requirements. Nonetheless, such components are subject to these terms.
No TI components are authorized for use in FDA Class III (or similar life-critical medical equipment) unless authorized officers of the parties
have executed a special agreement specifically governing such use.
Only those TI components which TI has specifically designated as military grade or “enhanced plastic” are designed and intended for use in
military/aerospace applications or environments. Buyer acknowledges and agrees that any military or aerospace use of TI components
which have not been so designated is solely at the Buyer's risk, and that Buyer is solely responsible for compliance with all legal and
regulatory requirements in connection with such use.
TI has specifically designated certain components as meeting ISO/TS16949 requirements, mainly for automotive use. In any case of use of
non-designated products, TI will not be responsible for any failure to meet ISO/TS16949.
Products
Applications
Audio
www.ti.com/audio
Automotive and Transportation
www.ti.com/automotive
Amplifiers
amplifier.ti.com
Communications and Telecom
www.ti.com/communications
Data Converters
dataconverter.ti.com
Computers and Peripherals
www.ti.com/computers
DLP® Products
www.dlp.com
Consumer Electronics
www.ti.com/consumer-apps
DSP
dsp.ti.com
Energy and Lighting
www.ti.com/energy
Clocks and Timers
www.ti.com/clocks
Industrial
www.ti.com/industrial
Interface
interface.ti.com
Medical
www.ti.com/medical
Logic
logic.ti.com
Security
www.ti.com/security
Power Mgmt
power.ti.com
Space, Avionics and Defense
www.ti.com/space-avionics-defense
Microcontrollers
microcontroller.ti.com
Video and Imaging
www.ti.com/video
RFID
www.ti-rfid.com
OMAP Applications Processors
www.ti.com/omap
TI E2E Community
e2e.ti.com
Wireless Connectivity
www.ti.com/wirelessconnectivity
Mailing Address: Texas Instruments, Post Office Box 655303, Dallas, Texas 75265
Copyright © 2015, Texas Instruments Incorporated
Was this manual useful for you? yes no
Thank you for your participation!
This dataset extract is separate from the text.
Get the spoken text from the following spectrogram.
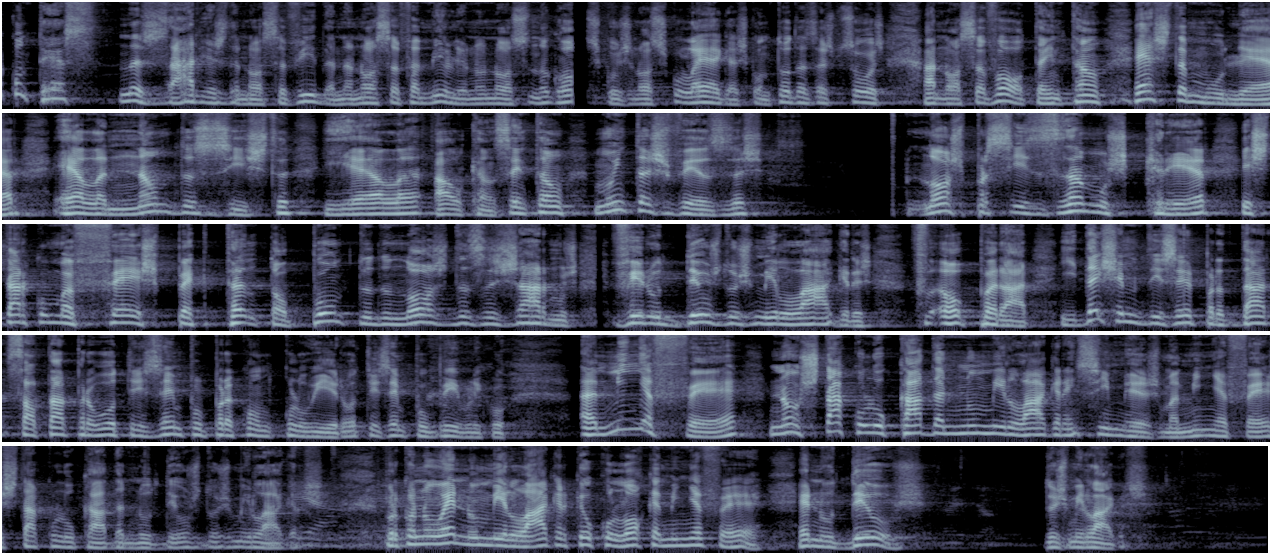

* Your assessment is very important for improving the work of artificial intelligence, which forms the content of this project

Related manuals

Download PDF

advertising